■ WHAT IS REQUIRED ■
The records that follow are to be repeated exactly, with no pictures carried over.

↓

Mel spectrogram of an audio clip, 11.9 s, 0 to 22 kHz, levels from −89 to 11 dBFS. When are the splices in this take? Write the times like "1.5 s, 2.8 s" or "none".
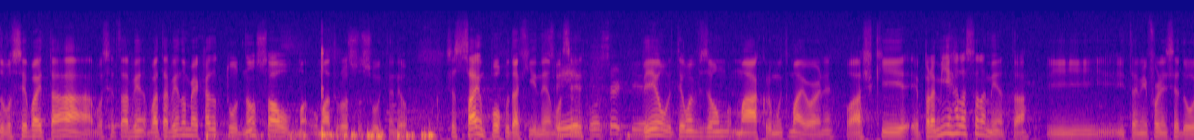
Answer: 8.4 s, 10.4 s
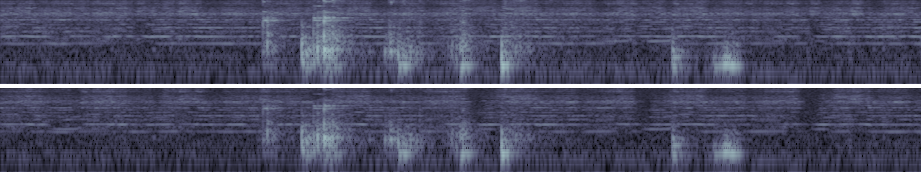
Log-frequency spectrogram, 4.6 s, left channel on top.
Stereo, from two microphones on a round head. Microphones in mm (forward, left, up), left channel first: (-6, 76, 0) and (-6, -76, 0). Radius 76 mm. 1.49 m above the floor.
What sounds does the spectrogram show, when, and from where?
1.3 s breaking glass: 35° left (ahead or behind)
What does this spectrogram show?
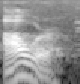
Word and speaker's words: hour: Otra cosa muy importante, hay letras en inglés que son mudas, como la H en hour, ¿no? La palabra hour, la hora, la H no se pronuncia.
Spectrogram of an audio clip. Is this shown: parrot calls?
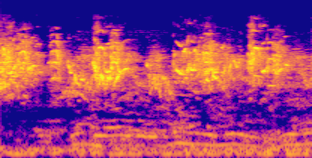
yes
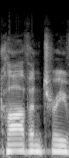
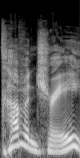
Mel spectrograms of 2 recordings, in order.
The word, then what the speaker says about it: Coventry: I was trying to remember that because I come from Rhode Island, and there's a, well, it's pronounced Coventry in Rhode Island, and I come here to Connecticut, and it's Coventry. And he corrected me, and he goes, it's Coventry. Not Coventry.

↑

■ RESPONSE ■
Mel spectrogram of an audio clip, 11.9 s, 0 to 22 kHz, levels from −89 to 11 dBFS. When are the splices in this take? Write the times like "1.5 s, 2.8 s" or "none".
Answer: 8.4 s, 10.4 s
Log-frequency spectrogram, 4.6 s, left channel on top.
Stereo, from two microphones on a round head. Microphones in mm (forward, left, up), left channel first: (-6, 76, 0) and (-6, -76, 0). Radius 76 mm. 1.49 m above the floor.
What sounds does the spectrogram show, when, and from where?
1.3 s breaking glass: 35° left (ahead or behind)
What does this spectrogram show?
Word and speaker's words: hour: Otra cosa muy importante, hay letras en inglés que son mudas, como la H en hour, ¿no? La palabra hour, la hora, la H no se pronuncia.
Spectrogram of an audio clip. Is this shown: parrot calls?
yes
Mel spectrograms of 2 recordings, in order.
The word, then what the speaker says about it: Coventry: I was trying to remember that because I come from Rhode Island, and there's a, well, it's pronounced Coventry in Rhode Island, and I come here to Connecticut, and it's Coventry. And he corrected me, and he goes, it's Coventry. Not Coventry.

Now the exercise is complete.